During a couple of very cold days in early December 2017 I trotted off to Castle Marshes in North Cove along with our Assistant Warden and my fellow volunteers and pals J and R. Our mission: to look for, and rehome in the dykes, fen raft spiders (FRS) that had been displaced by the dredging of the dykes.
Every year, the dykes need to be dredged to recreate a channel of water. A digger moves along the bank and lifts out the mud, sunken water soldiers (that the FRS lives on), and grass and sedge that has begun to encroach on the water. Without the dredging, the dyke would gradually fill, eventually becoming a continuous part of the surrounding land. The aquatic environment would be lost, along with all its denizens.
If the spiders are left in the debris, they risk being crushed by the digger, which flattens the debris the day after the dredging; they also risk being eaten by herons and other hungry predators. Our efforts would have mitigated that risk, even if only a little. Every spider saved means potentially hundreds to hatch the following year.
R was very clever and found 11 FRSs over the two days. I found not a single one, despite the the cold numbness in my fingers and the developing sciatica in my left leg. Neither did J. Harrumph!I managed to find only minute specimens of probably every other arachnid species in the dyke. I have no idea how R managed it -better eyesight and keener to throw herself into the mud than me I expect. We were not helped by the ambient temperature of 5 Celsius, causing all the insects and spiders to be very torpid -not moving around meant they were harder to spot.
However I was delighted to find a couple of large and very handsome great diving beetles. Click here for more information on this beautiful insect, Dytiscus marginalis.
While we were out on Castle Marshes, a Chinese water deer was startled and ran away from us.
One of the last things we saw that day was the spectacular rise of a flock of Greylag Geese, disturbed by something or someone, wheeling across the sky and cackling en masse. I’ve tried to discover if there is another collective noun for a number of geese in flight, and can’t find agreement amongst different sources. Here is a selection -take your pick: flock, plump, skein, team, wedge, gaggle.

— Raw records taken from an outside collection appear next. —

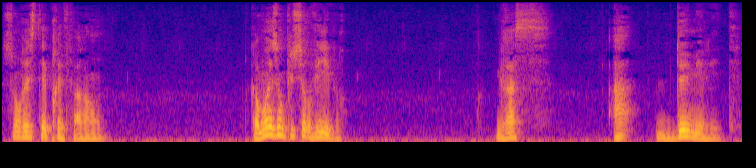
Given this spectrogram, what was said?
sont restés près de Pharaon. Comment ils ont pu survivre? Grâce à deux mérites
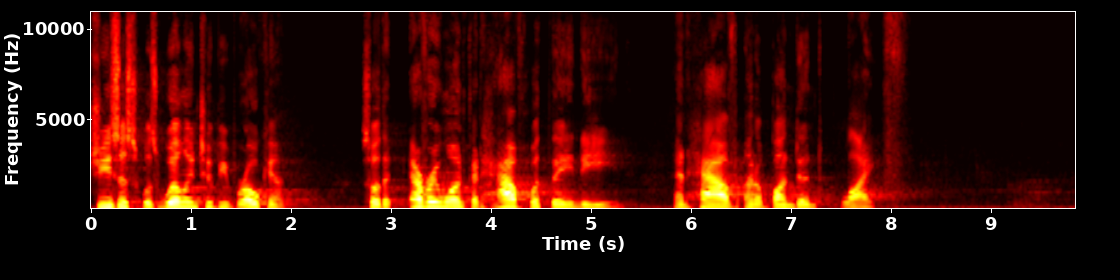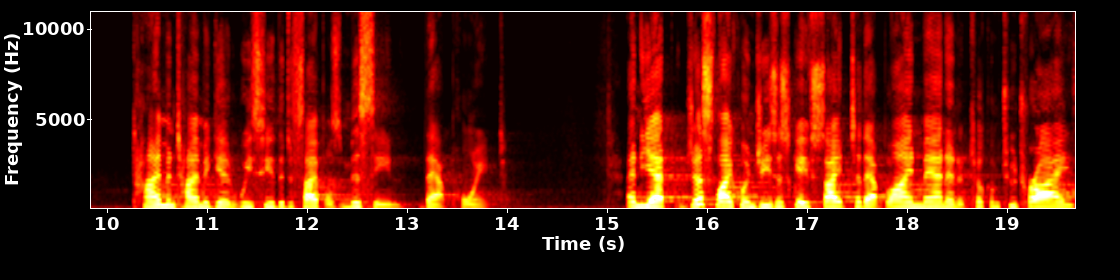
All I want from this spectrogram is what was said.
Jesus was willing to be broken so that everyone could have what they need and have an abundant life. Time and time again, we see the disciples missing that point. And yet, just like when Jesus gave sight to that blind man and it took him two tries,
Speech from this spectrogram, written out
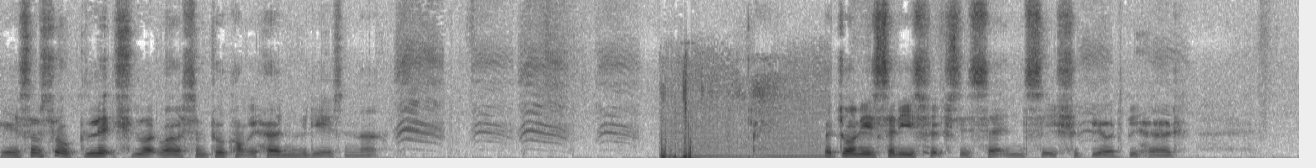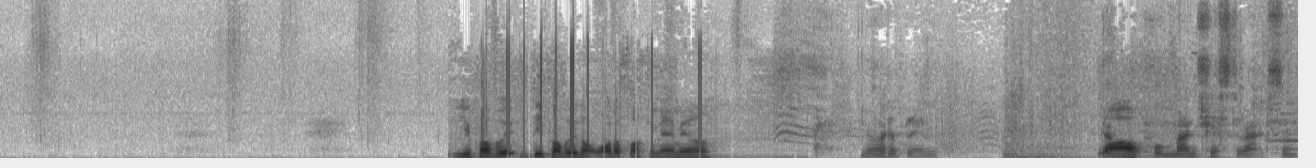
Yeah, some sort of glitch, like where some people can't be heard in the videos and that. But Johnny said he's fixed his settings, so he should be able to be heard. You probably, they probably don't want to fucking hear me though. No, I don't blame. That Wow. awful Manchester accent.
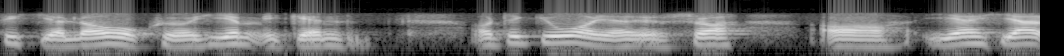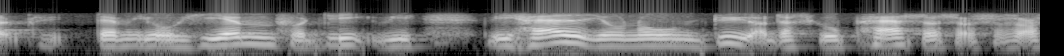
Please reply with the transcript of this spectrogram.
fik jeg lov at køre hjem igen. Og det gjorde jeg jo så, og jeg hjalp dem jo hjemme, fordi vi, vi havde jo nogle dyr, der skulle passe os og så,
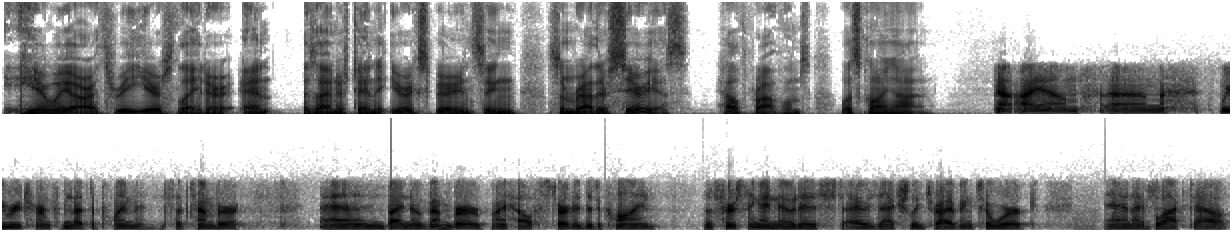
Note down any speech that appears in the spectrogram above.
here we are, three years later, and as I understand it, you're experiencing some rather serious health problems. What's going on? I am. Um, we returned from that deployment in September and by November, my health started to decline. The first thing I noticed, I was actually driving to work, and I blacked out,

This video is a little shaky -no time to get my Monopod which was 20 feet away in the mud. Still, I’m pleased with my amateur efforts on a handheld bridge camera.